- Neutral faction like the Argent Crusade, Cenarion Circle or Dalaran (another human kingdom gone neutral) were created by members of both Horde and Alliance who believed that they should put aside their differences and petty feuds to focus on the global Omnicidal Maniac threats. But when these threats are no more and the only conflict in the region is Alliance vs Horde, they can come up as this trope (especially the Argent Crusade and its refusal to act against the increasingly more dangerous Forsaken).
- Super Smash Bros. Melee has "Switzerland" as a big score bonus, getting it requires taking and dealing no damage through the fight.
- Kingdom Come: Deliverance has the town of Sasau. The small slice of Bohemia the game is set in is experiencing an invasion led by the brother of their king. Perhaps because of the political complexities with the Bohemian nobles, Sasau maintains its neutrality and sends no men to support either side, though Sigismund's mercenaries do seem to go around recruiting from its streets for their plots.
- The city of Whiterun insists on staying neutral during the Civil War storyline of The Elder Scrolls V: Skyrim. While there are influential people in the city who both support the Empire and the Stormcloaks, Balgruuf has reasons for staying uninvolved. On the one hand he clearly doesn't like the Imperial ban on Talos worship and has at least some skepticism on the Imperial school of thought, but also values the trading and support of the Empire and doesn't want to jeopardize it by jumping in bed with the rebellion. On the other hand, his position makes him a ripe target for the rebellion and abstaining could lead to Whiterun being attacked.... But he has a very low opinion of Ulfric Stormcloak, seeing him as just a power-hungry despot. If you play the Civil War storyline he'll eventually be forced to pick a side (The Empire), but only when Ulfric hands down an ultimatum.

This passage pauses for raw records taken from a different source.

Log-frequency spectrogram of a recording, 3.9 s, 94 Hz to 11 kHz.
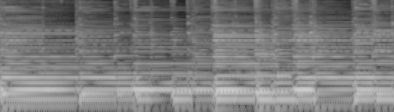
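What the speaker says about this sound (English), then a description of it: "That's the sound of sus4." A strummed sus4 guitar chord rings out repeatedly, with its voicing shifting slightly between strums in a steady rhythm, clear and close.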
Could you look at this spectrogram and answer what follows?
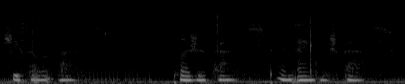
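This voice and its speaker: Female ASMR poetry reader: breathy whisper, slow, gentle and even delivery, faint fire and forest ambience. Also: mid-range voice. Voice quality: breathy whisper, mostly unvoiced. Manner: gentle, unhurried, even storytelling. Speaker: ASMR narrator reading poetry. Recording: steady background ambience noise. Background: crackling fire and forest sounds.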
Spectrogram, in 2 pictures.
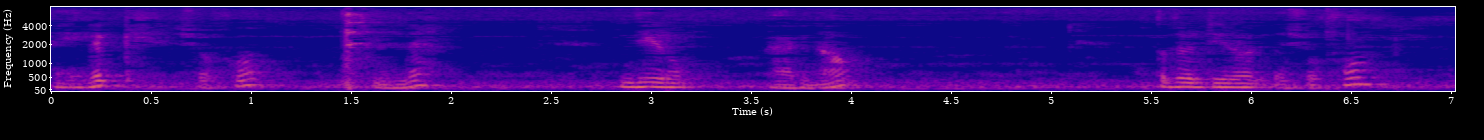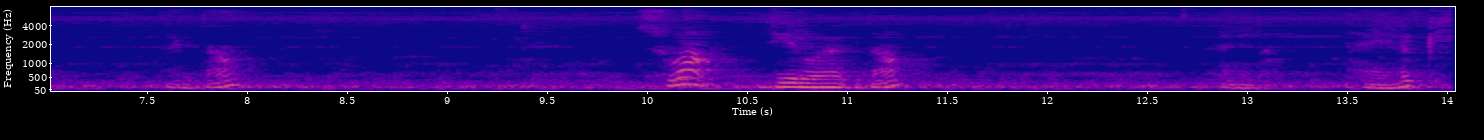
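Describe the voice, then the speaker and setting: A woman's voice: low voice, very animated, normal speed, pauses often, background noise. A woman with an Algerian Arabic accent hosts a home cooking demonstration. She keeps telling viewers to look as she works, and mixes French words into her speech. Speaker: cooking show host.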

- Sinfest has in the background a millennium-long conflict between a devil who deliberately promotes suffering, and a god who refuses to prevent it. Then there's the Buddha, who just wants everyone to chill out, and the Dragon, whose typical response involves popcorn.